I don’t know what he was after, or if I was as condescending as I felt. Maybe he was wanting to discuss people that we might all have trouble forgiving. Hitler was and is still available, if we want to include the dead.
When I’ve harmed others and I feel remorse, I’d like to be forgiven. I realize such forgiveness is not a dismissal of my behavior. For that, I’ll always be responsible. When I’m forgiven, the personal relationship may be open to reconciliation. While it’s forever changed, the relationship may be worth saving. If so, the burden is mine.
When I’ve been harmed, I don’t need the person who wronged me to want forgiveness. They need not apologize, although that helps considerably. I do need to know exactly what they did that requires forgiving. I’ve learned that forgiveness has no easy on-off switch. I must want to forgive; then I must begin the process of forgiving.
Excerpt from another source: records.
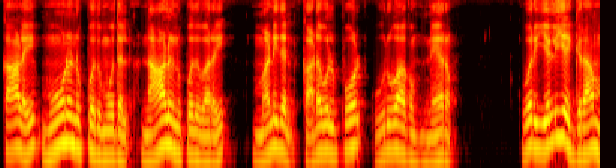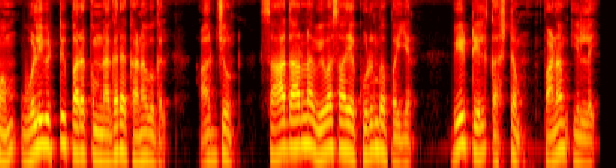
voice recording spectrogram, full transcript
காலை மூணு முப்பது முதல் நாலு முப்பது வரை மனிதன் கடவுள் போல் உருவாகும் நேரம். ஒரு எளிய கிராமம் ஒளிவிட்டு பறக்கும் நகர கனவுகள். அர்ஜுன் சாதாரண விவசாய குடும்ப பையன். வீட்டில் கஷ்டம் பணம் இல்லை.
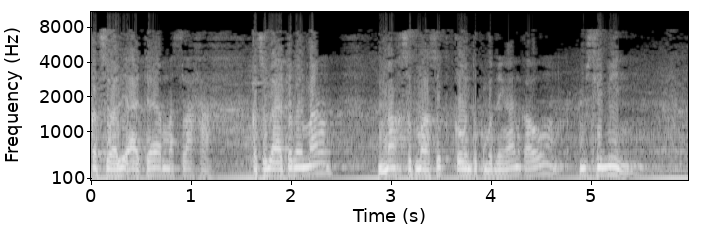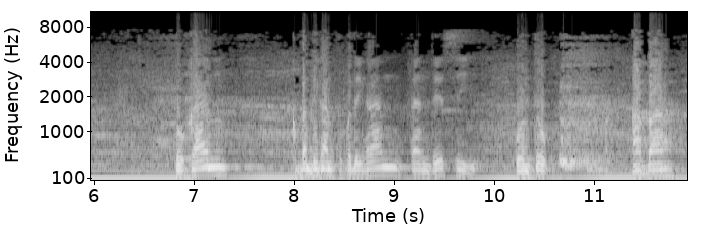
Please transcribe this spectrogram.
kecuali ada maslahah, kecuali ada memang maksud-maksud untuk kepentingan kaum muslimin. Bukan kepentingan-kepentingan tendensi untuk apa?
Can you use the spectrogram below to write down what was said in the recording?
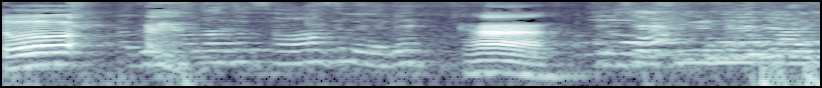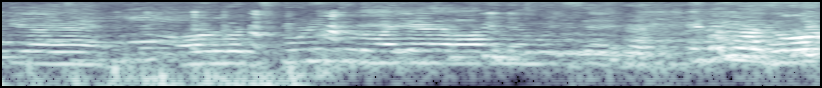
तो अभी सांस ले ले हाँ। क्योंकि सीढ़ियाँ चढ़ के आया है और वो छुरी तुड़वाई है आपने मुझसे इतना ज़ोर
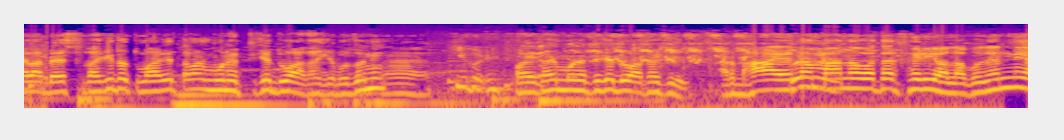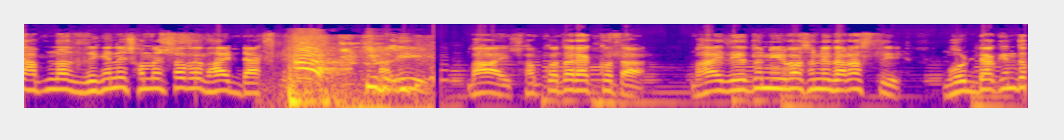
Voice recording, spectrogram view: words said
মেলা ব্যস্ত থাকি তো তোমাকে তোমার মনের থেকে দোয়া থাকে বুঝনি? হ্যাঁ। ওইটাই থেকে দোয়া থাকি। আর ভাই মানবতার ফেরিওয়ালা বুঝেননি? আপনার যেখানে সমস্যা হবে ভাই ডাকবে ভাই সব কথার এক কথা। ভাই যেহেতু নির্বাচনে দাঁড়াচ্ছে ভোটটা কিন্তু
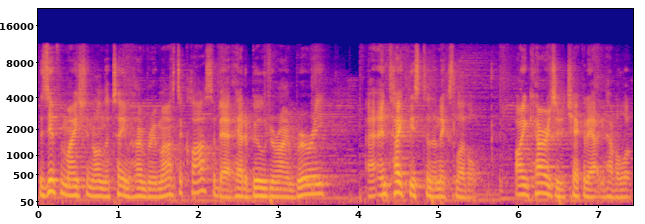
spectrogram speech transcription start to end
There's information on the Team Homebrew Masterclass about how to build your own brewery uh, and take this to the next level. I encourage you to check it out and have a look.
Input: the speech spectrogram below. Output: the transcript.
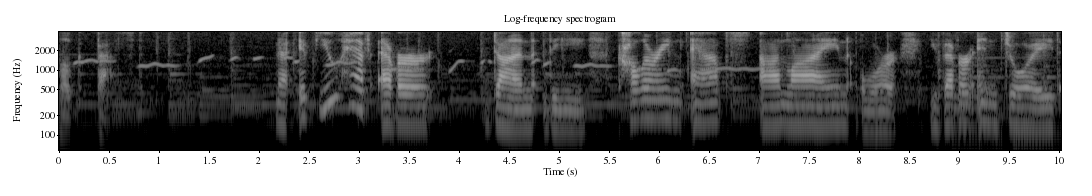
look best. Now if you have ever done the coloring apps online or you've ever enjoyed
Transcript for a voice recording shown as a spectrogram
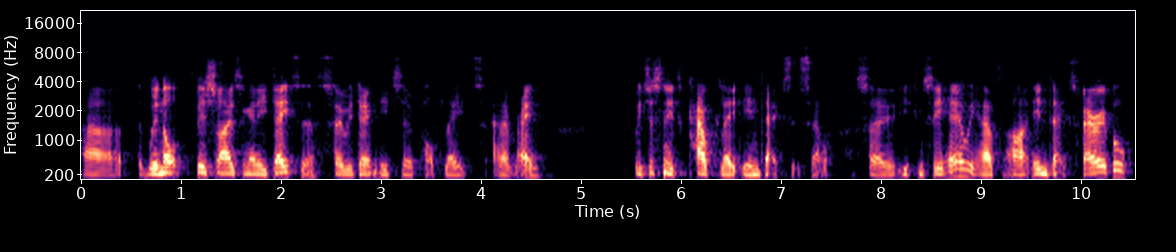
Uh, we're not visualizing any data, so we don't need to populate an array. We just need to calculate the index itself. So you can see here we have our index variable,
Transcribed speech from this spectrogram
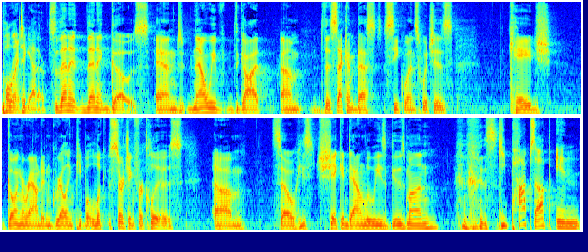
pull Right. it together. So then it then it goes, and now we've got um, the second best sequence, which is Cage going around and grilling people, look searching for clues. Um, so he's shaking down Luis Guzman. He pops up in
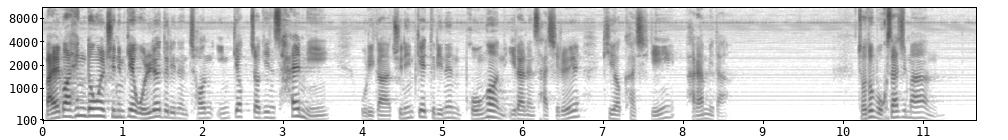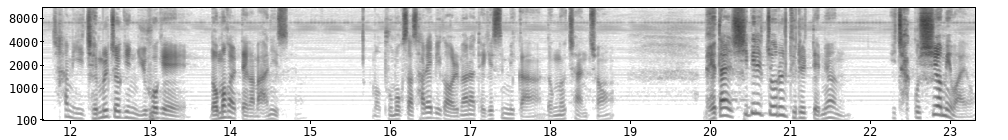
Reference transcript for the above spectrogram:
말과 행동을 주님께 올려드리는 전 인격적인 삶이 우리가 주님께 드리는 봉헌이라는 사실을 기억하시기 바랍니다. 저도 목사지만 참 이 재물적인 유혹에 넘어갈 때가 많이 있어요. 뭐 부목사 사례비가 얼마나 되겠습니까? 넉넉치 않죠. 매달 11조를 드릴 때면 자꾸 시험이 와요.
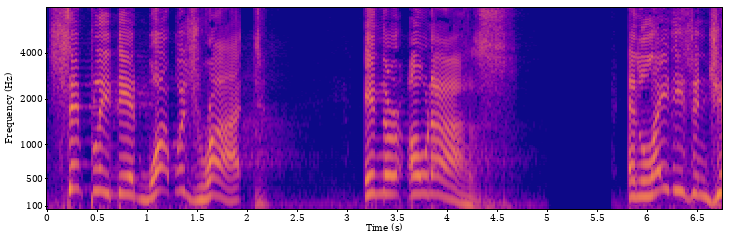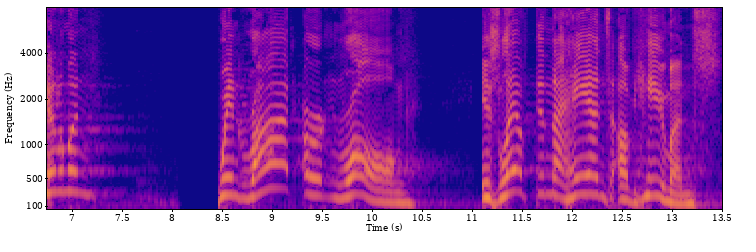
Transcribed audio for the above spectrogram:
simply did what was right in their own eyes. And, ladies and gentlemen, when right or wrong is left in the hands of humans,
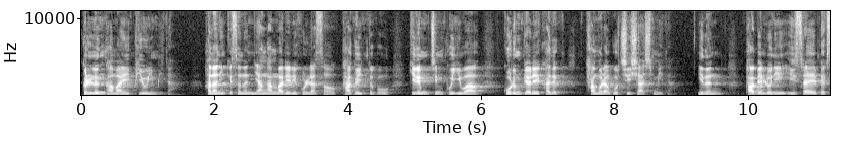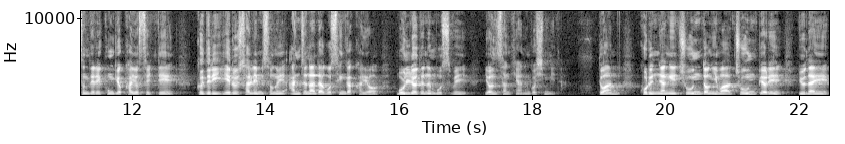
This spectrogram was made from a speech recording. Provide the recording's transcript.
끓는 가마의 비유입니다. 하나님께서는 양 한 마리를 골라서 각을 뜨고 기름진 부위와 고름뼈를 가득 담으라고 지시하십니다. 이는 바벨론이 이스라엘 백성들을 공격하였을 때 그들이 예루살렘 성을 안전하다고 생각하여 몰려드는 모습을 연상케 하는 것입니다. 또한 고른 양의 좋은 덩이와 좋은 뼈를 유다의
Forgiveness may take considerable time. But forgiving gives me a personal freedom and comfort that I enjoy, not to mention it frees my mind for other uses. Forgiving doesn’t mean that the transgression wasn’t serious or damaging. If it happens again, discernment trumps forgiveness. I want to forgive because it’s good for me. Any benefit to the transgressor is supplementary to my own.
I am not preaching forgiveness. I’m advocating happiness. We don’t need to forgive everyone or everything. In the link here, are several articles on the mental health advantages of forgiveness. They also warn about some issues with forgiveness. There may be advantages to not forgiving in cases of sexual abuse, since anger and a demand for justice seem to empower victims. I’ll add victims of spousal abuse for similar reasons. There may be other situations where forgiveness needs to wait.
Finally, there must always be justice. We strive for life to be fair. When Pope JPII went to forgive the man who shot him in an assassination attempt, they hugged and the Pope made is forgiveness known. Then, the Pope left, leaving the man to complete his prison sentence.
The power of forgiveness rests with, and benefits most, the person wronged or harmed. Forgiving does not mean it was ok. If we can get on with our lives and rise above harmful difficulties, we can find relief and maybe happiness.
May we all find the strength and wisdom to move toward forgiveness when and where it’s wise and we’re able.
Pain is inevitable. Suffering is optional. Look both ways.